There are many Chinese brothers and sisters here. Some of you I know, including those who wear dark glasses, some look Chinese judging by the face. This I very much appreciate. After all, whether the Chinese government admits it or not, the problem is theirs – which is not good for the Tibetans nor our Chinese brothers and sisters, nor even for China as a whole. The problem must be solved. There is support from Chinese brothers and sisters. I think there are already millions of Chinese showing genuine concern and interest for the rich Tibetan or Nalanda tradition of Buddhism. For the last several years I have met many Chinese who have great concern about the Tibetan situation. Many of them whole-heartedly support our Middle Way Approach and are very critical about their own government’s policy. So Chinese brothers and sisters you have a very significant opportunity to tell your own government.
I think at the government level there are clear signs that some leaders are more realistic in their thinking but some establishment officials still follow the hardline policy. They themselves are actually more confused. I think among our supporters there might also be some confusion on what is the best way to help the Tibetans. Similarly among Chinese leaders there are also clear signs of confusion as to how to deal with Tibetan problems. But I want to tell you right from the beginning, no matter how difficult it is, we believe in the truth. I usually describe our struggle as one between the power of the gun and the power of truth. So, in the short-term, the power of the gun is much more powerful but in the long run, the power of the truth is much stronger. That is what we believe. With that belief and principle, we can carry out all work transparently and openly, whereas Peking always gives wrong and distorted information and propaganda which is actually a sign of weakness and not strength. On our side we believe in truth. We always follow the non-violent way and the very basis of Middle Way Approach is not victory for one side or defeat for one side, but something beneficial to both.
The People’s Republic of China is a huge country, and the official statements emphasize the importance of unity and stability. Unity and stability come through the heart not from physical conditions. Real harmony and stability are very much related to trust but their present policy brings more fear. Fear and trust cannot go together.
So please my Han brothers and sisters, share with more Chinese intellectuals like Liu Xiabo, of course now in a difficult position, and with many other supporters. Please share with people, as the people remain always, although communist totalitarian governments sometimes seem to stay a little longer but after all they are not permanent. Sharing with Chinese intellectuals is very important, that’s how I feel. Okay, that’s all. Thank you.

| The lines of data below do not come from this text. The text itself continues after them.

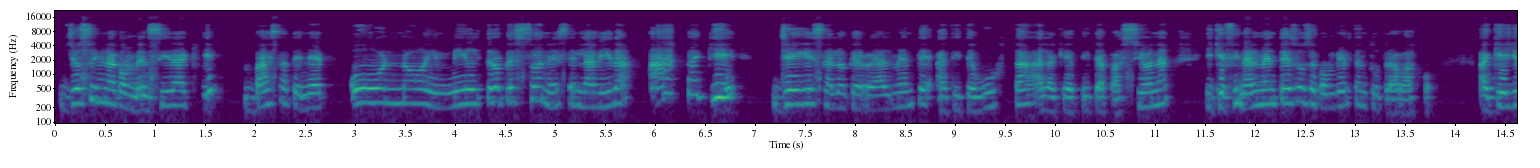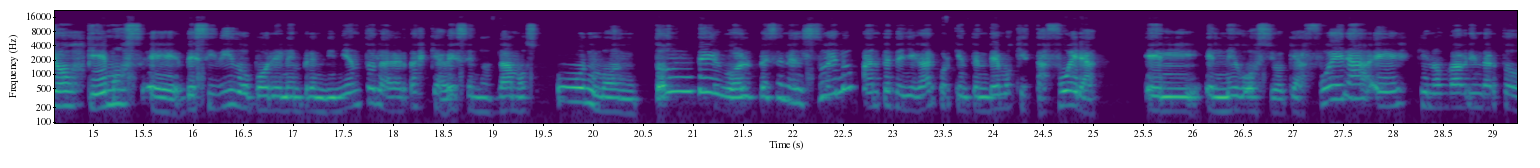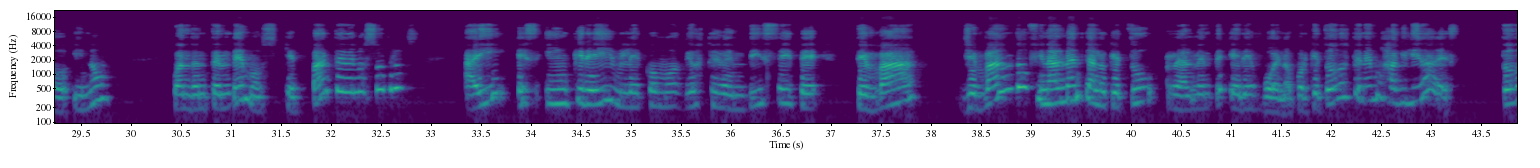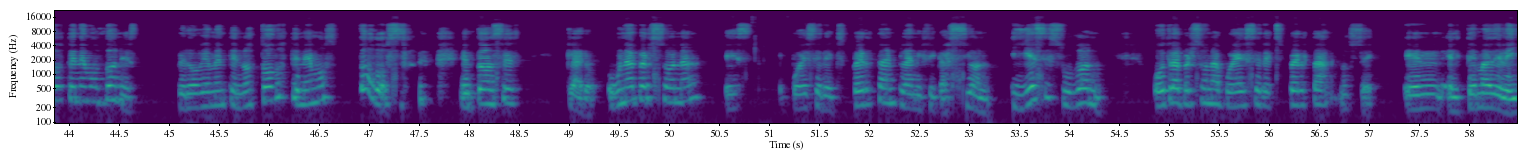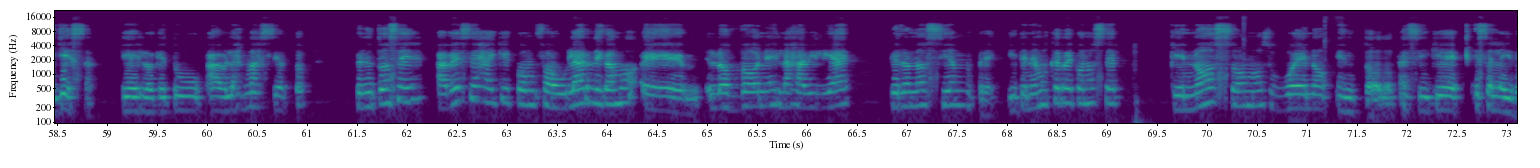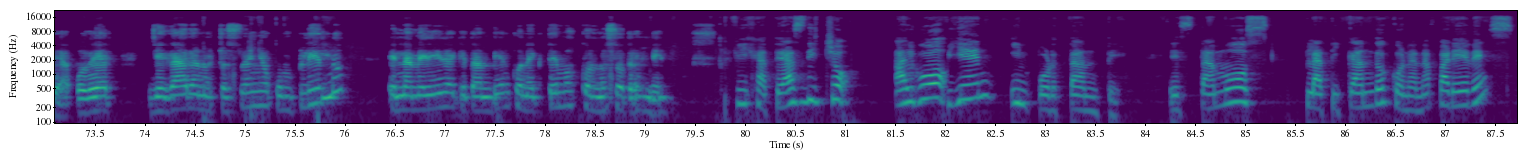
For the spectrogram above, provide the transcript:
yo soy una convencida que vas a tener uno y mil tropezones en la vida hasta que llegues a lo que realmente a ti te gusta, a lo que a ti te apasiona y que finalmente eso se convierte en tu trabajo aquellos que hemos eh, decidido por el emprendimiento, la verdad es que a veces nos damos un montón de golpes en el suelo antes de llegar porque entendemos que está fuera el, el negocio, que afuera es que nos va a brindar todo. Y no, cuando entendemos que parte de nosotros, ahí es increíble cómo Dios te bendice y te, te va llevando finalmente a lo que tú realmente eres bueno, porque todos tenemos habilidades todos tenemos dones, pero obviamente no todos tenemos todos. Entonces, claro, una persona es, puede ser experta en planificación y ese es su don. Otra persona puede ser experta, no sé, en el tema de belleza, que es lo que tú hablas más, ¿cierto? Pero entonces a veces hay que confabular, digamos, eh, los dones, las habilidades, pero no siempre. Y tenemos que reconocer que no somos buenos en todo. Así que esa es la idea, poder llegar a nuestro sueño, cumplirlo en la medida que también conectemos con nosotros mismos. Fíjate, has dicho algo bien importante. Estamos platicando con Ana Paredes.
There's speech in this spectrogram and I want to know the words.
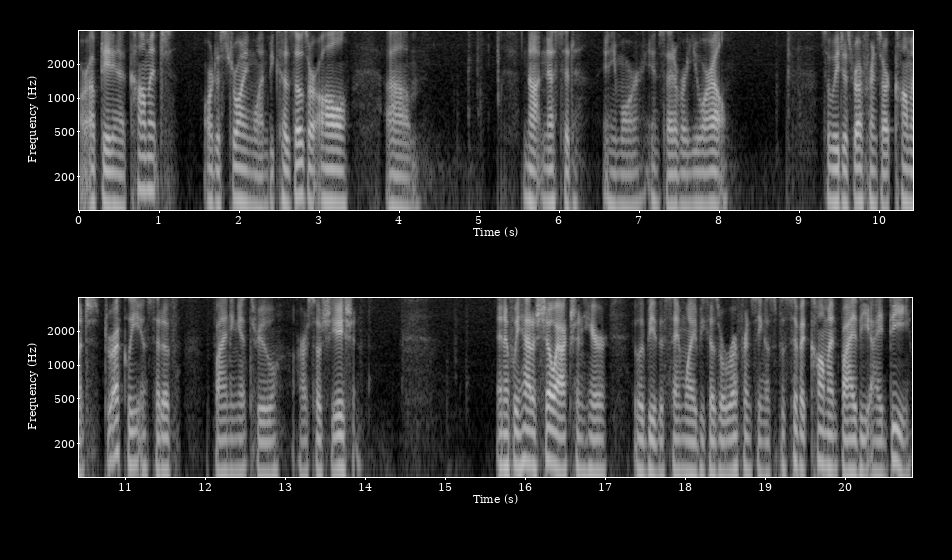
or updating a comment or destroying one because those are all um, not nested anymore inside of our URL. So we just reference our comment directly instead of finding it through our association. And if we had a show action here, it would be the same way because we're referencing a specific comment by the ID.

Dans la plupart des pays, les citoyens possèdent la liberté de parole. Mais dans une démocratie, ils possèdent encore la liberté après avoir parlé.